A member of the West Baltimore “Trained To Go" gang was sentenced to 30 years in prison after he was convicted of a racketeering conspiracy prosecutors say involved eight murders, witness intimidation and drug trafficking.
Timothy Floyd, 28, of Baltimore was sentenced Friday by U.S. District Court Judge Catherine C. Blake after he was convicted Oct. 31 of racketeering conspiracy and conspiracy to distribute dangerous substances.
Floyd was one of 12 people charged in a June 2018 indictment as federal prosecutors said the Sandtown-based gang was “a criminal organization whose members and associates engaged in drug distribution, and acts of violence involving murder, kidnapping, assault, and witness intimidation.”
According to the indictment, the gang murdered several people from 2010 to 2017 in West Baltimore, including a triple murder on July 7, 2015, that left two men and a woman dead near the University of Maryland, Baltimore campus.
In the indictment, Floyd was one of three members accused of murdering 22-year-old Antonio Addison at his grandmother’s house on North Carey Street on May 25, 2016, as well as conspiring to sell heroin, marijuana and cocaine with the gang.
An attorney for Floyd did not immediately return calls for comment.
In a statement, U.S. Attorney Robert K. Hur cited the severity of the sentence as representative of the violent acts Floyd was accused of.

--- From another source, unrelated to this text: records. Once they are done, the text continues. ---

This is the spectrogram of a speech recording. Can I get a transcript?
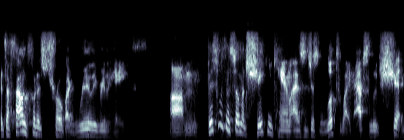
it's a found footage trope I really, really hate. Um, this wasn't so much shaky cam as it just looked like absolute shit.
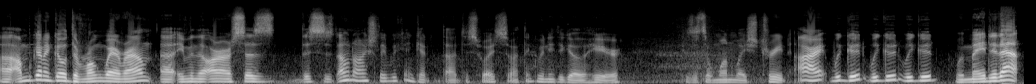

“Timothy Floyd will now spend 30 years in federal prison for the violence and misery he and his fellow gang members brought to West Baltimore, in the form of murders, shootings, armed robbery, witness intimidation, and drug dealing,” Hur wrote.
“Hopefully criminals who are not deterred from terrorizing our neighborhoods by the threat of prison can be deterred by the reality of years spent in a federal prison far from home — where there is no parole. Ever,” he wrote.
The two other members who prosecutors said helped Floyd murder Addison — Terrell Sivells and his brother Montana Barronette — were sentenced to life in prison early this year.
Prosecutors said Sivells and Barronette ran the Sandtown gang, with police calling Barronette the city’s “No. 1 trigger puller.” Barronette was charged with participating in or coordinating in the murders of eight people in the federal indictment.
The FBI announced earlier this month that another Trained To Go member — Roger Taylor, 28, of Baltimore — was arrested in the Dominican Republic and will face conspiracy to commit racketeering and drug charges.
Taylor is the last defendant to face charges in the case.
Three of the convicted members — John Harrison, 28, Taurus Tillman, 29, and Brandon Wilson, 24 — were indicted on new charges of assaulting U.S. marshals and other guards who escorted them to and from trial.
Dennis Pulley, who was found guilty of racketeering conspiracy, conspiracy to distribute drugs and weapons offenses, is set to be sentenced Sept. 20.